Overnight occurs anywhere from midnight to 5:00 a.m., and features mostly reruns, home shopping advertorials and religious programs. From around 4 a.m. until local news resumes, the three networks air the three U.S. breakfast shows (Today, Good Morning America and the CBS This Morning) in a cutdown format. The U.S. Today show is retitled NBC Today in Australia, to avoid confusion with the Australian program of the same name, which airs on another network than the U.S. show.

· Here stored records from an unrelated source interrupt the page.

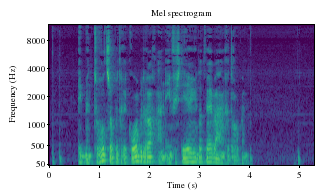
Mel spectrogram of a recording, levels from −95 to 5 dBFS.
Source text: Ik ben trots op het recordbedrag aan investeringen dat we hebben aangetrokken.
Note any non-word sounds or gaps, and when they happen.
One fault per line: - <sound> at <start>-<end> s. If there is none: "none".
none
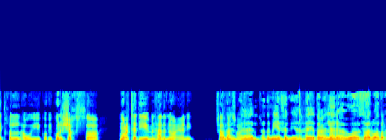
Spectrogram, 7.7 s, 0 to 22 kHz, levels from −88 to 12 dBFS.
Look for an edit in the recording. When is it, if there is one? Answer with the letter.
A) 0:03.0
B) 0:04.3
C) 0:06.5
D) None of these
A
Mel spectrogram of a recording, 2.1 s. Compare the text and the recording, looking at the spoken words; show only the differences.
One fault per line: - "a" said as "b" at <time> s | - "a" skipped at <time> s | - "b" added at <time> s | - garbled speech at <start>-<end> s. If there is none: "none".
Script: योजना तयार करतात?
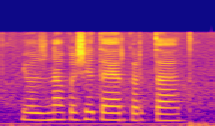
- "कशे" added at 0.7 s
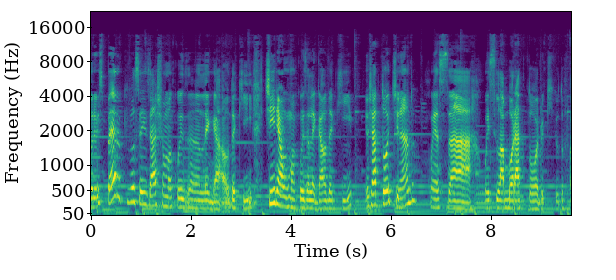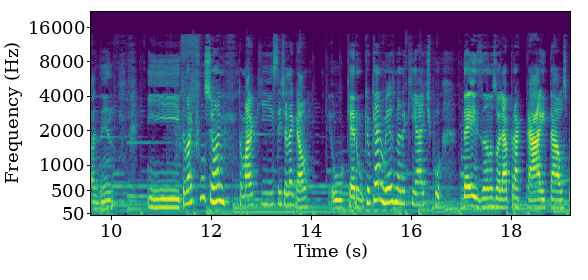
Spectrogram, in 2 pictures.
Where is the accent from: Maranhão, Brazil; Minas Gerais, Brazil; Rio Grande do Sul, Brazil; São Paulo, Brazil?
Maranhão, Brazil; moved away; Eu sou maranhense, moro, não moro mais no Maranhão. E uma forma de me reconectar com o Maranhão é o quê?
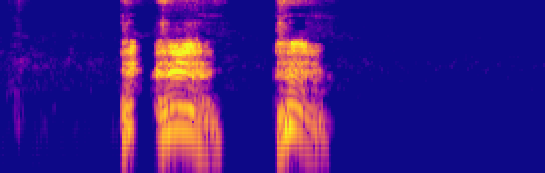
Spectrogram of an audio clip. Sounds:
Throat clearing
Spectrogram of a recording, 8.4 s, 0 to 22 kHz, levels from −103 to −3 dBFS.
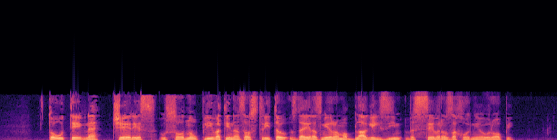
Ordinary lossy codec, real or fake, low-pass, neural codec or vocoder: AAC, 24 kbps; real; 7.2 kHz; none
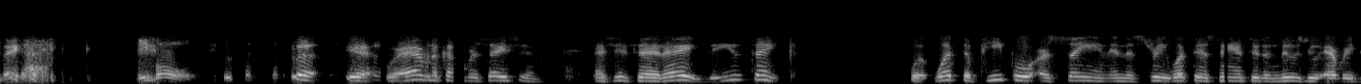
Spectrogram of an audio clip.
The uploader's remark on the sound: TNTSuperfantastic Conference Call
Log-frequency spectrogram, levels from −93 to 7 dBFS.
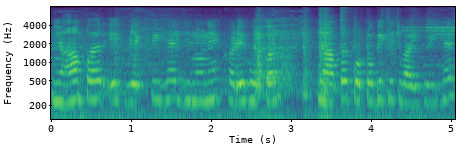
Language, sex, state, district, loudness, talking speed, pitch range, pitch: Hindi, female, Haryana, Jhajjar, -19 LUFS, 175 wpm, 230-250 Hz, 235 Hz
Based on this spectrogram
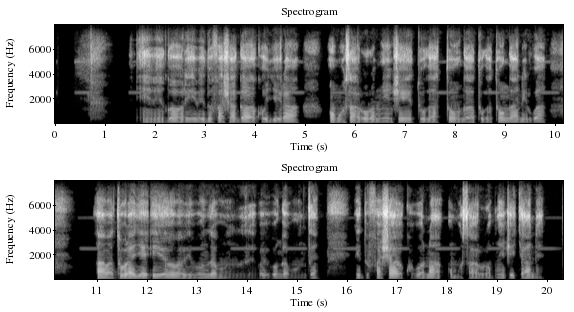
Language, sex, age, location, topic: Kinyarwanda, male, 25-35, Musanze, agriculture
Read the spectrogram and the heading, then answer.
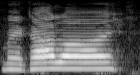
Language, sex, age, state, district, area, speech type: Assamese, female, 45-60, Assam, Morigaon, rural, spontaneous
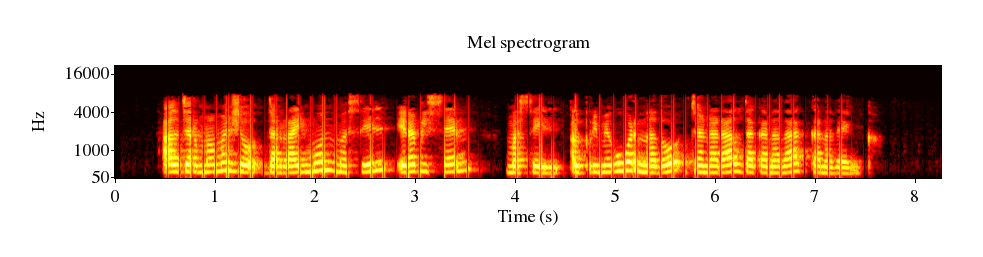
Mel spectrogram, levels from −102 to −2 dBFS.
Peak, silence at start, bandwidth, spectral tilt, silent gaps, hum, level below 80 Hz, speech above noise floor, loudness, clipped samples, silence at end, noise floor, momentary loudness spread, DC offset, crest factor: -2 dBFS; 0.45 s; 7.8 kHz; -4 dB/octave; none; none; -56 dBFS; 61 dB; -20 LUFS; under 0.1%; 0.7 s; -80 dBFS; 8 LU; under 0.1%; 18 dB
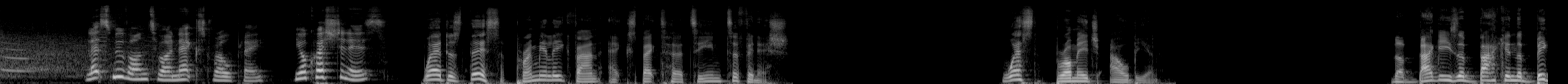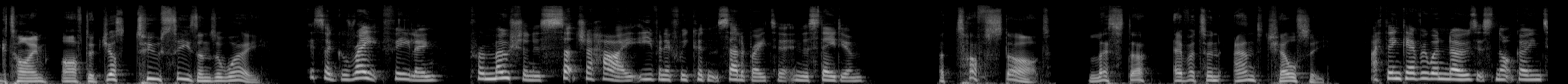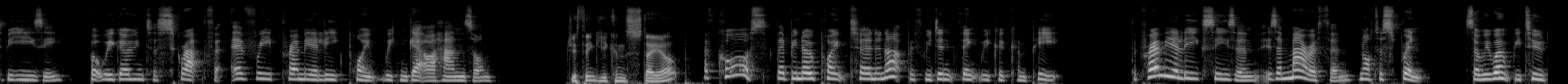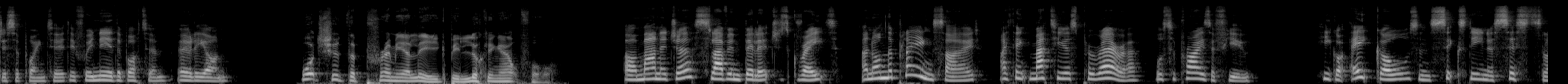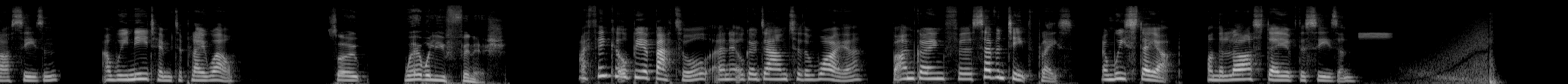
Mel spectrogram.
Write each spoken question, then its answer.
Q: where does this Premier League fan expect her team to finish?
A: The answer is 17th and safe from relegation, although she expects it to be a hard season.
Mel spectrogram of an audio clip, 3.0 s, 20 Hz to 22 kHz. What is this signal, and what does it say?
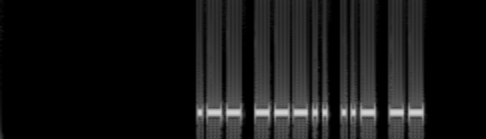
Morse code, heard as a keyed tone, about 38 wpm, 690 Hz. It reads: W8UM
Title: USA Call Signs - 4 Characters - 2x Character Spacing - 40wpm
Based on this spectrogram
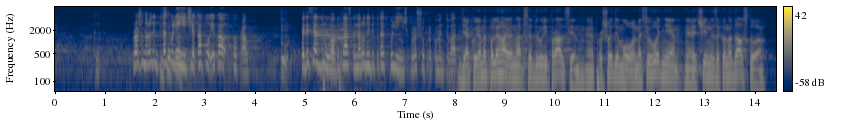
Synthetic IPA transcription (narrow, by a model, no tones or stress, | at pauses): pɾɔʃʊnɐɾɔd̪nɪjd̪epʊt̪ɑkɔlʲinʲit͡ʃjɐkɑpɔjɐkɑpɔpɾɑwkɐ | pʲjɐd̪esʲad̪d̪ɾuɦɐbud̪lˠɑskɐnɐɾɔd̪nɪjd̪epʊt̪ɑt̪kɔlʲinʲit͡ʃpɾɔʃʊpɾɔkɔment̪ʊʋɑt̪ɪdʲakʊjʊjanɐpɔlʲɐɦɑjʊnɐpʲsʲad̪ːɾuɦʲipɾɑwt͡sʲipɾɔʃɔjd̪ɛmɔʋɐnɐsʲɔɦɔdʲnʲit͡ʃɪnezɐkɔnɔd̪ɑwst̪ʋɐ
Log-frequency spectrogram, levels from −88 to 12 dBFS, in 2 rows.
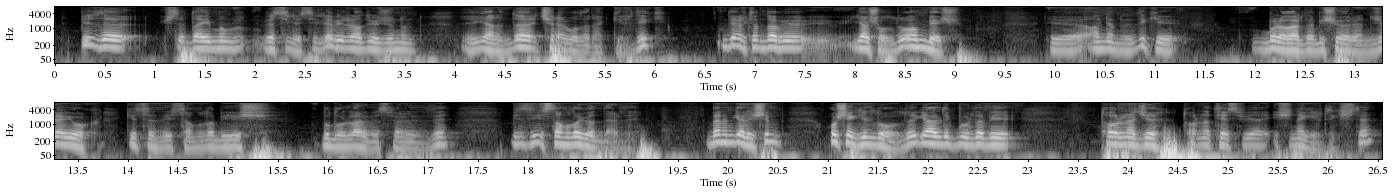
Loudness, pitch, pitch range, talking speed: -17 LUFS, 130 Hz, 110-150 Hz, 115 wpm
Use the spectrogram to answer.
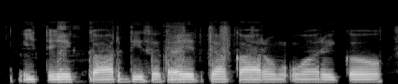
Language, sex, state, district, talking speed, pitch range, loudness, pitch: Marathi, male, Maharashtra, Nagpur, 135 wpm, 115-120 Hz, -15 LUFS, 120 Hz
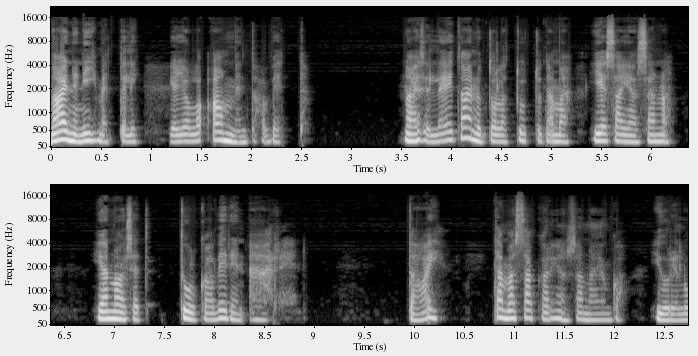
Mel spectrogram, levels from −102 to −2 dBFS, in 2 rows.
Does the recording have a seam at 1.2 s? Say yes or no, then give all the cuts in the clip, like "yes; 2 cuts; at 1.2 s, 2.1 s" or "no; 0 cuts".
yes; 1 cut; at 1.2 s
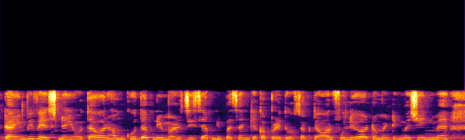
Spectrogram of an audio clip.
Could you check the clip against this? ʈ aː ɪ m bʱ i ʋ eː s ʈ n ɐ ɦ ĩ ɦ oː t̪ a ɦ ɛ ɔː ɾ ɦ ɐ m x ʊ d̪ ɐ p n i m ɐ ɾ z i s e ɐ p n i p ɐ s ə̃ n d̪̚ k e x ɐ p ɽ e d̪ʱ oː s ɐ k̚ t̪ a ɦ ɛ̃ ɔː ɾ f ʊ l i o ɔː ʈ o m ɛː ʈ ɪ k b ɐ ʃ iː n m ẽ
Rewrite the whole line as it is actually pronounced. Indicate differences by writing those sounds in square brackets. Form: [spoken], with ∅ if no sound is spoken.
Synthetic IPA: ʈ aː ɪ m bʱ i ʋ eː s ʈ n ɐ ɦ ĩ ɦ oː t̪ a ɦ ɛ ɔː ɾ ɦ ɐ m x ʊ d̪ ɐ p n i m ɐ ɾ z i s e ɐ p n i p ɐ s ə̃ n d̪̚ k e [k] ɐ p ɽ e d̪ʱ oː s ɐ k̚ t̪ [e] ɦ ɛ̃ ɔː ɾ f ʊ l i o ɔː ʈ o m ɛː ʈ ɪ k [m] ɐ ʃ iː n m ẽ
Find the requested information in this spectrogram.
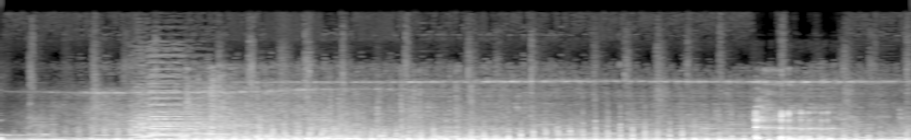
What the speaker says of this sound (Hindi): हेलीकॉप्टर लॉन्च करो।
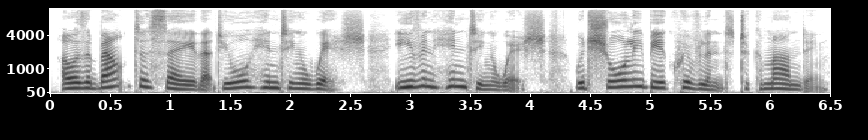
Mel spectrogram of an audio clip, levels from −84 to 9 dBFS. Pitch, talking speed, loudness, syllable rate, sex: 215 Hz, 185 wpm, -19 LUFS, 5.3 syllables/s, female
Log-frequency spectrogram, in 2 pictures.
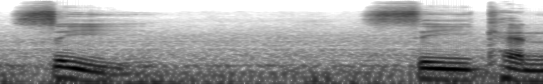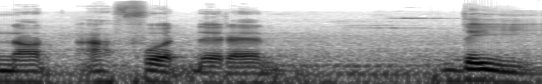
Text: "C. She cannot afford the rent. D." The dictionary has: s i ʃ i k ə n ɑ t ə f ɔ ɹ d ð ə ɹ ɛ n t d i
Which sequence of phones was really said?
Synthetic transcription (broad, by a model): s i s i k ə n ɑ t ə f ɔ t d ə ɹ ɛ n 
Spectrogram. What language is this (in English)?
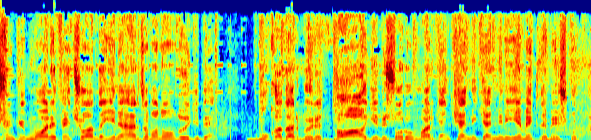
Turkish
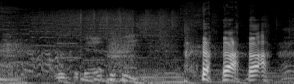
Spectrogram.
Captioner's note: lady laughing; laughing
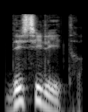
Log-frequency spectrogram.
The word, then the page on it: décilitre: French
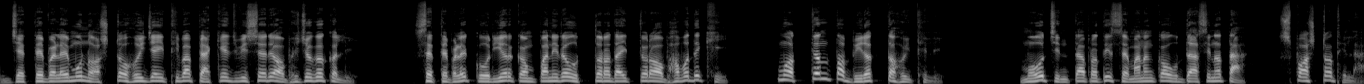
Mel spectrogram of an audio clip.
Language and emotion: Odia, disgusted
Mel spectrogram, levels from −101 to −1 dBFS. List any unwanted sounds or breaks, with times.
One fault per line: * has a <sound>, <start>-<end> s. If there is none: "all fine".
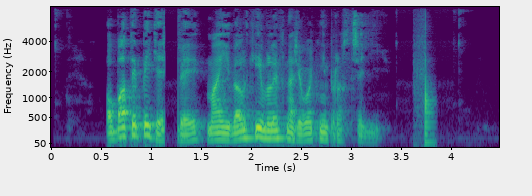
* has a dropout, 1.1-1.3 s
* has a thud, 3.6-3.9 s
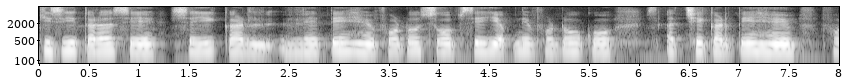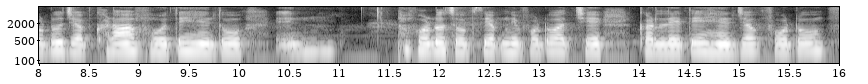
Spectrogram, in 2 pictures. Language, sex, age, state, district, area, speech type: Urdu, female, 30-45, Bihar, Darbhanga, rural, spontaneous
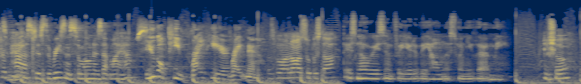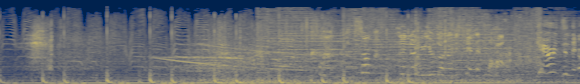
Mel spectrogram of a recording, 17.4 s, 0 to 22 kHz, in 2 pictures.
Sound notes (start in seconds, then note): 10.8 first responder sirens blaring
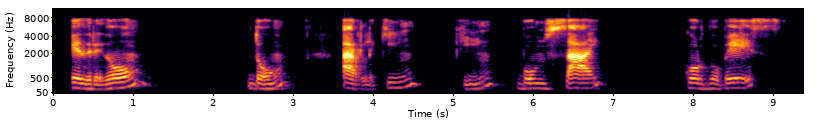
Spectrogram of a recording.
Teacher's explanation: lleva la mayor fuerza de voz el acento en la última sílaba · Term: palabras agudas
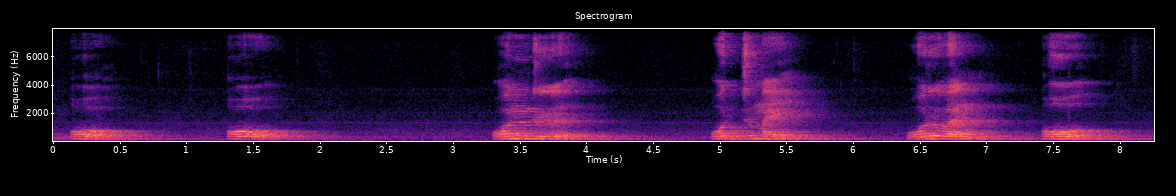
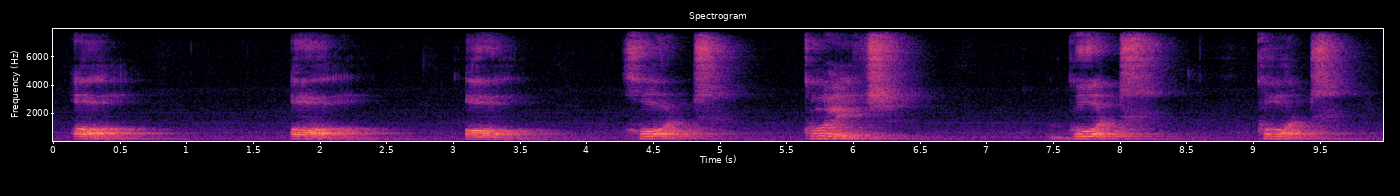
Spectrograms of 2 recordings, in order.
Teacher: When the Tamil phoneme O is produced the lips are closely rounded. O, O, Ondru, Ottumai, Oruvan, O, closely rounded. But in the case of O, in the case of English phoneme O, the lips are up rounded and open.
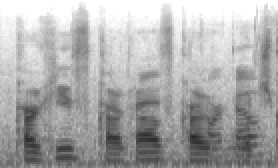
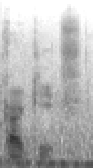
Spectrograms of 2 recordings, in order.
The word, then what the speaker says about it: Kharkiv: Kharkov. Whatever. I think it's technically pronounced Kharkiv. Oh. And I think it's how it's supposed to be pronounced.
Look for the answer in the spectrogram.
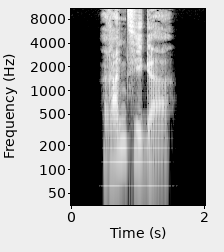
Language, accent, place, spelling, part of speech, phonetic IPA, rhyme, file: German, Germany, Berlin, ranziger, adjective, [ˈʁant͡sɪɡɐ], -ant͡sɪɡɐ, De-ranziger.ogg
- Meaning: 1. comparative degree of ranzig 2. inflection of ranzig: strong/mixed nominative masculine singular 3. inflection of ranzig: strong genitive/dative feminine singular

There are some variations to dayparting based on the day. The highest ratings are achieved in primetime on Sunday to Thursday, although the early fringe holds lifestyle shows before the news instead of game shows. Friday and Saturday primetime, much like the U.S., has lower audience numbers due to the fact younger audiences are not at home watching television. Friday nights feature live AFL and NRL matches, as well as lesser popular series or movies, although lifestyle series Better Homes and Gardens has proved popular on Friday nights airing before live sport. Saturday nights are dedicated to either family movies or programming for older audiences, such as movies or series such as Heartbeat or A Touch of Frost. AFL also airs on Saturday nights.
Friday and Saturday nights are the almost the only times when programming differs between states, due to the differing popularity of sports interstate. AFL is only broadcast live in Victoria, South Australia, Western Australia and Tasmania, while the NRL is only shown in the other states live.
Weekend daytime is also very different, with the exception of sport and weekend breakfast programs, there are no regular programs.
|Weekday Dayparts||US (EST)||UK (GMT)||AUS (AEST)|
(Usually alloted to early morning newscasts)
|4:00 AM - 7:00 AM||5.30 AM - 6:00 AM||3:00 AM - 6:00 AM|
(Usually allotted to breakfast/morning shows)
|7:00 AM – 9:00 AM||6:00 AM – 9:25 AM||6:00 AM – 9:00 AM|
(Usually allotted to daytime game shows, talk
shows, soap operas, and the like)
|Late morning||9:00 AM - 5:00 PM||9:25 AM – 1:00 PM||9:00 AM – 11:00 AM|
|Afternoon||1:00 PM – 6:00 PM||12:00 PM – 6:00 PM|
|Flagship newscast||6:30 PM – 7:00 PM||6:00 PM – 7:00 PM|
|Early evening||7:00 PM - 8:00 PM|
|National prime time||8:00 PM – 11:00 PM||7:00 PM – 10:00 PM||7:00 PM and beyond|
|Late night||11:35 PM – 2:00 AM||10:00 PM ~ uncertain||Until 1:00 AM|
(Mainly allotted to infomercials in the US, rolling news and teletext services in the UK (Notable others include Shipping Forecast))
|2:00 AM - 4:00 AM||Uncertain ~ 5:30 AM||1:00 AM - 3:00 AM|